It’s a regional conflict between Jews and Arabs for the same territory.
During WW1, in 1917, the British tried to weaken the Ottoman empire by supporting Arab rebellion and promising them independence in the liberated territories.
Finally, the Ottoman Empire was defeated and got split into new land by the European powers. What remained was Palestine – the British wanted to create a jews homeland where jews community was a small minority then.
During WW2, when Jews were persecuted by the holocaust, they immigrated to Palestine from Europe, especially Germany where the anti-semantic Nazi party came into power. They increased their number as well as the tensions with Arabs too.
Due to the overwhelming situation, in 1948, Britain withdrew from Palestine that resulted in the United Nations taking over. United Nations proposed to divide the region into two states – Arab State and Jewish State and Jerusalem with the special status of an international zone. Most of the Palestine Jews accepted the partition but the proposal was rejected by Palestine Arabs. Then what followed was a Civil War between the two communities.
The Arab league puts together a liberation army of volunteers to fight. On the other hand, the jews organized an army by giving military training to its population.
In 1948, jews proclaimed the independence of the state of Israel. In response, the Arab League declared a war. Finally, the Armistice was signed. As a result, Israel seized new territory that included Western Jerusalem. Egypt received the Gaza strip, and the West Bank was annexed to form Jordan.
This conflict caused a large scale displacement. Many Arabs fled Israel territories to refugee camps. On the other, Jews communities in Arab countries took refuge in Israel or elsewhere in Europe. Eventually, many European Jews who were reassured by the victory of Israel chose to settle here.
1964: Founding of the Palestine Liberation Organization (PLO)
In 1967, following tensions with its neighbors, Israel declared war on Egypt, Jordan, and Syria.
In the Six-day Arab- Israeli War, Israeli forces dominate the war and seize the Golan Heights from Syria, Sinai Peninsula & Gaza strip from Egypt, and the West Bank & East Jerusalem from Jordan. Also, Israelis settlers began to move into Palestine territories. United Nations reacts and adopts resolution condemning these Israeli occupations.
In 1973, Egypt and Syria attacked Israel to get back their land. Initially, the Israeli army fails to repel the attack. Under the influence of the Cold War, the Soviet Union and the Arab countries gave support to the attack while the United States sends emergency supplies of weaponry to Israel. With this boost, the Israel army further continues to push its borders.
After a cease-fire, oil-exporting Arab countries decide to punish the United States and Israel allies by increasing the price of oil and decreasing its production. It caused the first oil crisis in 1973. As a result, Israel came under international pressure ceded Senai back to Egypt and part of Golan to Syria but retains control over Palestine territories where colonization accelerates mainly in east Jerusalem.

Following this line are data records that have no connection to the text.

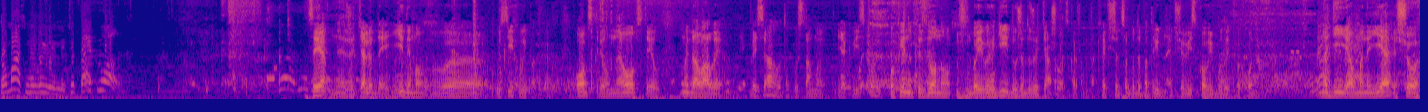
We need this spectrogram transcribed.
Томаш ми вивели, читай. Це е, життя людей. Їдемо в е, усіх випадках. Обстріл, не обстріл. Ми давали присягу, таку ж саму, як військові. Покинути зону бойових дій дуже дуже тяжко, скажімо так, якщо це буде потрібно, якщо військові будуть виходити. Надія в мене є, що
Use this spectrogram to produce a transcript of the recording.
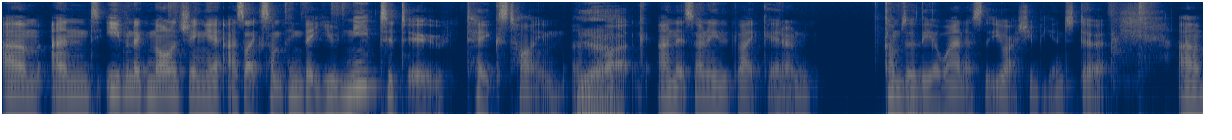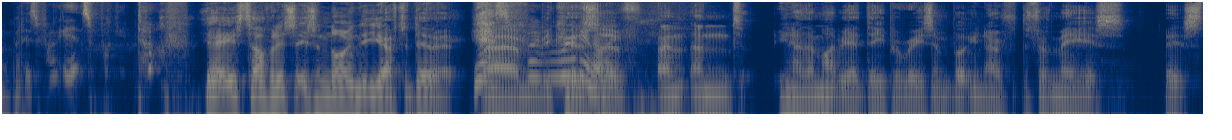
Um, and even acknowledging it as like something that you need to do takes time and Yeah. work. And it's only like it only comes with the awareness that you actually begin to do it. Um, but it's fucking it's fucking tough. Yeah, it's tough, and it's it's annoying that you have to do it. Yeah, um, because really of and and you know there might be a deeper reason, but you know for, for me it's it's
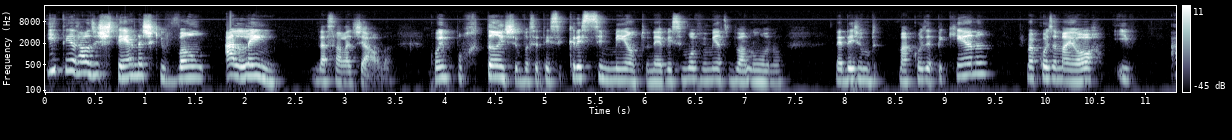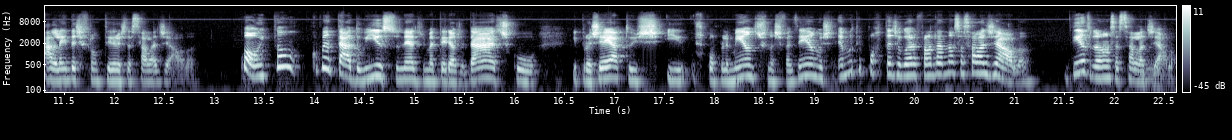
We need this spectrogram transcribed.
e tem as aulas externas que vão além da sala de aula. Como é importante você ter esse crescimento, né, ver esse movimento do aluno, né, desde uma coisa pequena, uma coisa maior e além das fronteiras da sala de aula. Bom, então, comentado isso, né, de material didático e projetos e os complementos que nós fazemos, é muito importante agora falar da nossa sala de aula, dentro da nossa sala de aula.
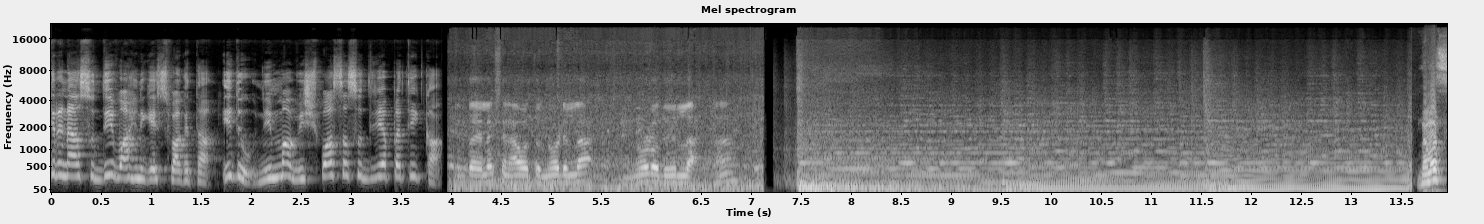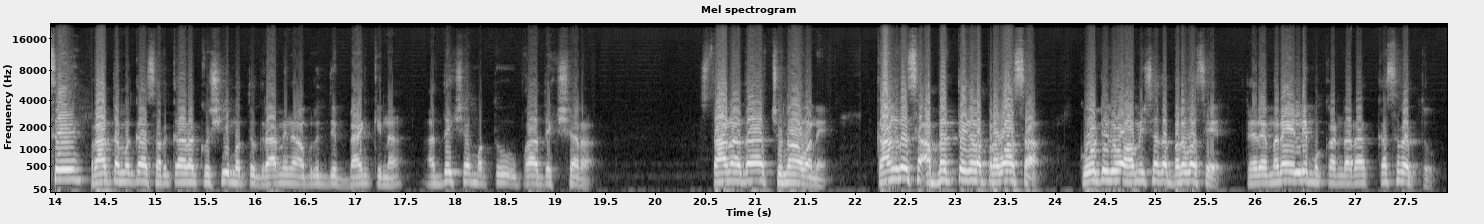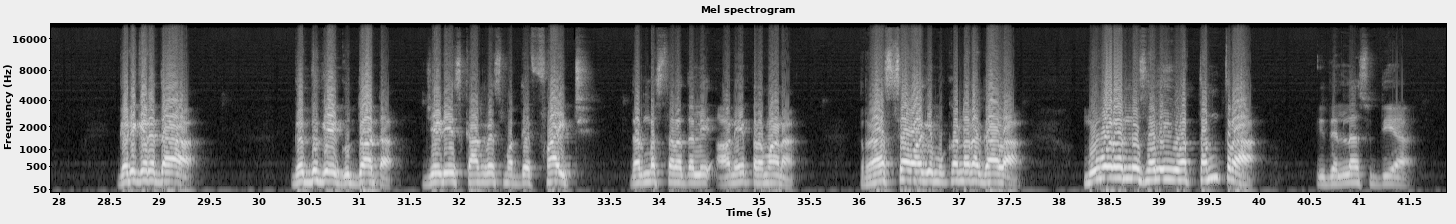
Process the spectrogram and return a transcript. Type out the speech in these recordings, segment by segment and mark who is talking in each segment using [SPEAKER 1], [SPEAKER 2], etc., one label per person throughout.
[SPEAKER 1] ಕಿರಣ ಸುದ್ದಿ ವಾಹಿನಿಗೆ ಸ್ವಾಗತ. ಇದು ನಿಮ್ಮ ವಿಶ್ವಾಸ ಸುದ್ದಿಯ ಪ್ರತೀಕ.
[SPEAKER 2] ಇಂಥ ಎಲೆಕ್ಷನ್ ಯಾವತ್ತು ನೋಡಿಲ್ಲ ನೋಡೋದು ಇಲ್ಲ
[SPEAKER 3] ನಮಸ್ತೆ. ಪ್ರಾಥಮಿಕ ಸರ್ಕಾರ ಕೃಷಿ ಮತ್ತು ಗ್ರಾಮೀಣ ಅಭಿವೃದ್ಧಿ ಬ್ಯಾಂಕಿನ ಅಧ್ಯಕ್ಷ ಮತ್ತು ಉಪಾಧ್ಯಕ್ಷರ ಸ್ಥಾನದ ಚುನಾವಣೆ. ಕಾಂಗ್ರೆಸ್ ಅಭ್ಯರ್ಥಿಗಳ ಪ್ರವಾಸ ಕೋಟಿ ರು ಆಮಿಷದ ಭರವಸೆ ತೆರೆಮರೆಯಲ್ಲಿ ಮುಖಂಡರ ಕಸರತ್ತು. ಗರಿಗೆರೆದ ಗದ್ದುಗೆ ಗುದ್ದಾಟ, ಜೆಡಿಎಸ್ ಕಾಂಗ್ರೆಸ್ ಮಧ್ಯೆ ಫೈಟ್ ಧರ್ಮಸ್ಥಳದಲ್ಲಿ ಆನೆ ಪ್ರಮಾಣ, ರಹಸ್ಯವಾಗಿ ಮುಖಂಡರ ಗಾಳ, ಮೂವರನ್ನು ಸೆಳೆಯುವ ತಂತ್ರ, ಇದೆಲ್ಲ ಸುದ್ದಿಯ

In West Bank, tension increased over water supplies as Israel had the upper hand on the resources that were unevenly distributed between Israeli settlements and Palestine areas. In 1987, the Palestinian population rebels. It was the beginning of the first Intifada – an Arab term meaning uprising. In this context arises Hamas – a Palestine Islamists movement fighting Israel. Meanwhile, in 1988 Jordan cedes to the PLO all the country’s territorial claims in the West Bank and Eastern Jerusalem.

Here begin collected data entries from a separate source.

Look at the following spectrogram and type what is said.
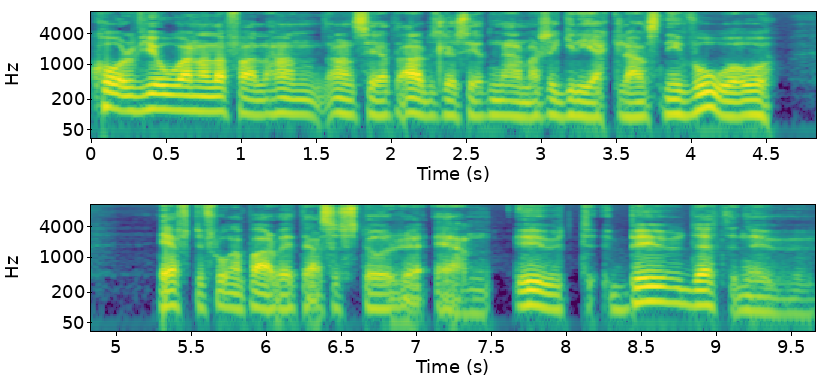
Korv-Johan i alla fall, han anser att arbetslösheten närmar sig Greklands nivå och efterfrågan på arbete är alltså större än utbudet nu.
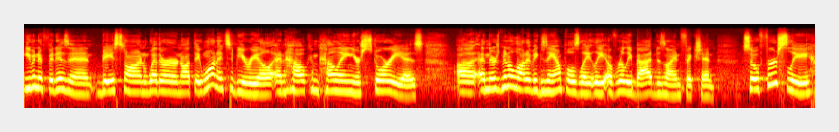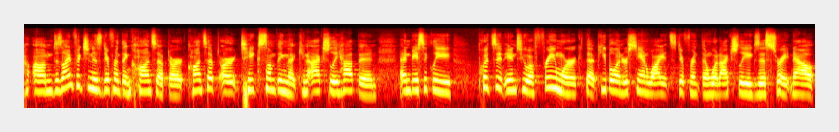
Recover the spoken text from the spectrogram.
even if it isn't, based on whether or not they want it to be real and how compelling your story is. Uh, and there's been a lot of examples lately of really bad design fiction. So firstly, um, design fiction is different than concept art. Concept art takes something that can actually happen and basically puts it into a framework that people understand why it's different than what actually exists right now.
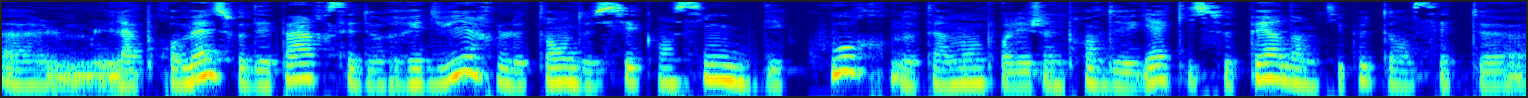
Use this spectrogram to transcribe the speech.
euh, la promesse au départ, c'est de réduire le temps de séquencing des cours, notamment pour les jeunes profs de yoga qui se perdent un petit peu dans cette euh,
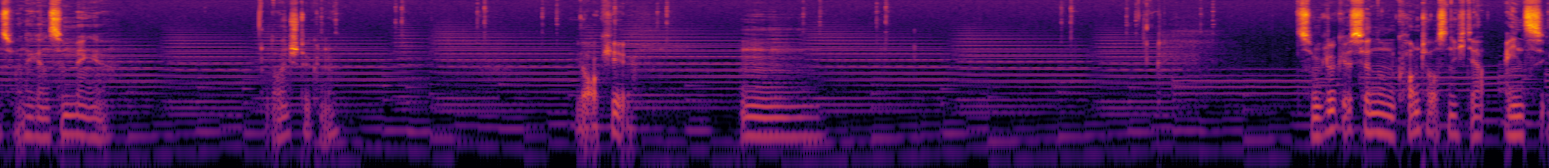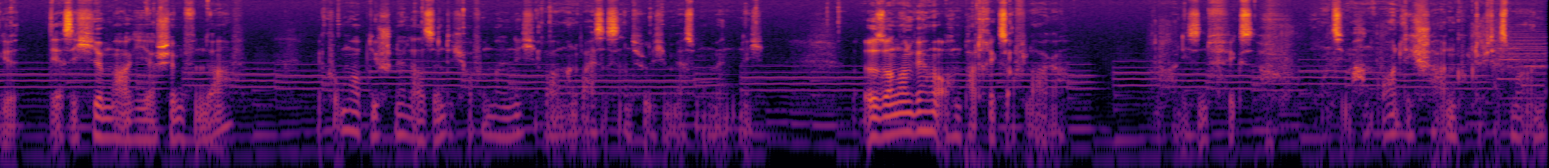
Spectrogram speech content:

In 1993, Palestine Liberation Organization (PLO) and the Israeli government agreed to implement a two-state solution by establishing two states – Palestine for Arab people and Israel for the Jewish people.
In 1995, a partition plan was proposed that provided for Palestine controlled areas, mixed areas, and rest under Israeli control ( plan for West Bank and Gaza Strip). But the two parties were unable to agree on thorny issues such as the status of Jerusalem and the return of Palestine refugees.

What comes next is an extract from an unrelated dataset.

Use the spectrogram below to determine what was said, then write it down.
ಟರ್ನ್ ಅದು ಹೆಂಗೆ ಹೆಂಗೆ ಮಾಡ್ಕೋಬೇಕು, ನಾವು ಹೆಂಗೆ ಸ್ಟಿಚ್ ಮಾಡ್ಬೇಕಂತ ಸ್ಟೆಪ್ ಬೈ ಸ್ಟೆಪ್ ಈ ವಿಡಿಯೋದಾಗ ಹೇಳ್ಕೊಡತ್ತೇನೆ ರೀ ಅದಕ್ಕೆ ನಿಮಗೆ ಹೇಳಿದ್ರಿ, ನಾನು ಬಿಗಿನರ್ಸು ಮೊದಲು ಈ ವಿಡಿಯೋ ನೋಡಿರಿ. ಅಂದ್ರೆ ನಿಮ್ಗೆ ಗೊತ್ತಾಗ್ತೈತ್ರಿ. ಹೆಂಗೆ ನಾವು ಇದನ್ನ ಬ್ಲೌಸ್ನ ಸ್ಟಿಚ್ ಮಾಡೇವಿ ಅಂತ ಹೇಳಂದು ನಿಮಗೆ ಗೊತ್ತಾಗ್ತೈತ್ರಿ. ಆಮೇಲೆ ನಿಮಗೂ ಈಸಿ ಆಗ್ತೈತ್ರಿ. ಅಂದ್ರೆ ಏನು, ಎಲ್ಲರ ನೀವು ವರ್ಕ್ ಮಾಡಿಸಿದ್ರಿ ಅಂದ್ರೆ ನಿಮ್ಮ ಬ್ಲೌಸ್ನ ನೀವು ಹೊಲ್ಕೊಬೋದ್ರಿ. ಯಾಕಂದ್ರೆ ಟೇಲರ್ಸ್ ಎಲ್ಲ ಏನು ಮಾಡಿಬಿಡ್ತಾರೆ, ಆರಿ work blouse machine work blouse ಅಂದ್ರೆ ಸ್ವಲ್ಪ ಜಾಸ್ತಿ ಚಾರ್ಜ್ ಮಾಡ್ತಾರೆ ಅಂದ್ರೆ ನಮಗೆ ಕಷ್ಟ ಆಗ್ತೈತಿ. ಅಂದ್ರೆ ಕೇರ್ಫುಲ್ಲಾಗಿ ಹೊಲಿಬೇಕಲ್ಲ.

Israel begins constructing a wall in the west bank to protect the country but, in doing so, encroaches upon Palestinian territories. The wall is declared illegal by the ICJ. To try to calm the situation, the Israeli government in 2005 decided to remove Jewish settlement from the Gaza strip but retains control over its borders.
In the years that follow, tension focus around the Gaza strip, mainly against Hamas that came into power.
Israel imposes a blockade on the west bank while Hamas regularly fires rockets into Israeli territories. Violence from both sides resulted in a humanitarian disaster.
Why is the solution so difficult to achieve?
Both sides consider Jerusalem as their capital, which is also a place of worship and has a cultural heritage. The Israeli settlements in the West Bank are making the division even more difficult. Thirdly, Palestinian refugees who left Israel believe that they deserve the right to be back.
Globally, countries have recognized Israel and maintain diplomatic relations. But at the same time country are sympathetic to the Palestinian issue too.
It is a long-standing struggle for sovereignty over some parts of the land. The conflict between Israel and the militants in Palestine has disturbed the peace raising ethical issues. Israel’s settlements and their encroaching upon the land claimed by Palestinians further results in human rights violations.
Moreover, the issue has other connotations because of the involvement of Arab countries and the western nations leading to volatility and insecurity.